In its bid to recover forest land in the Asola Wildlife Sanctuary from encroachments, the State Forest Department’s demolition drive targeted Khasra numbers 1309 and 1310 on Monday. The drive that has entered its second week here has since April 21 razed an 11-feet high compound wall to the floor, slapped notices on various illegal farmhouses and has earth-moving machines working round the clock.

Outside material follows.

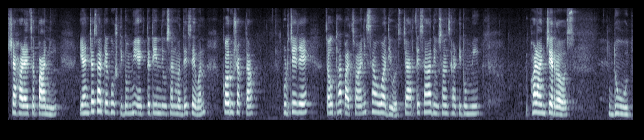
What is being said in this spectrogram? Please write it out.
शहाळ्याचं पाणी यांच्यासारख्या गोष्टी तुम्ही एक ते तीन दिवसांमध्ये सेवन करू शकता. पुढचे जे चौथा पाचवा आणि सहावा दिवस. चार ते सहा दिवसांसाठी तुम्ही फळांचे रस दूध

Deputy Conservator of Forests and Tree Officer (South) Nisheeth Saxena, who supervised the demolition on Monday evening, said the department will soon take possession of built-up area inside the premises. “The time given to the farmhouse owners will depend on how long it takes us to construct walls to demarcate forest land. The built-up area will come under our possession and we will decide whether to demolish it or not. Most probably it will be demolished since we want to preserve the green area and improve the habitat.”
Mr. Saxena said the drive will continue to reclaim notified reserved forest land across Asola, Bhatti and Maidan Garhi. “The issue is that some people have taken excess land than that has been allotted to them and in some cases khasra documents are available for land not where people are actually residing but for different plots,” he added.
The two khasra numbers that were reclaimed on Monday fell inside the 3-acre Gupta Farms and the demolition drive prompted owner Vijay Gupta to show up at his property mid-afternoon. “The Forest Department had earlier taken back some of my land from the side and the back of my plot,” he told The Hindu. “Now, they are claiming more of it is forest land. For 25 years we have had this plot and the forest is beyond the limits of our farm so I don’t know what is going on,” he said. It was through his watchman that Mr. Gupta, a Vivek Vihar resident, came to know about the drive.
Surrounding Gupta Farms were other plots that had been targets in the past week. These included a sprawling 4-acre property whose compound walls were completely destroyed. Outside a farmhouse named Vingo was a notice pasted by the Forest Department informing the occupant that khasra number 1677 was notified forest land. The watchman of this property said the occupants resided in Maharani Bagh.
The National Green Tribunal in July 2013 said “an unmanageable situation” was sprouting in Delhi, with construction taking place across protected land and no clear demarcation of which region falls under the protected Ridge forest. The State Forest Department created 14 digitised maps of the area to identify land that is notified forest land.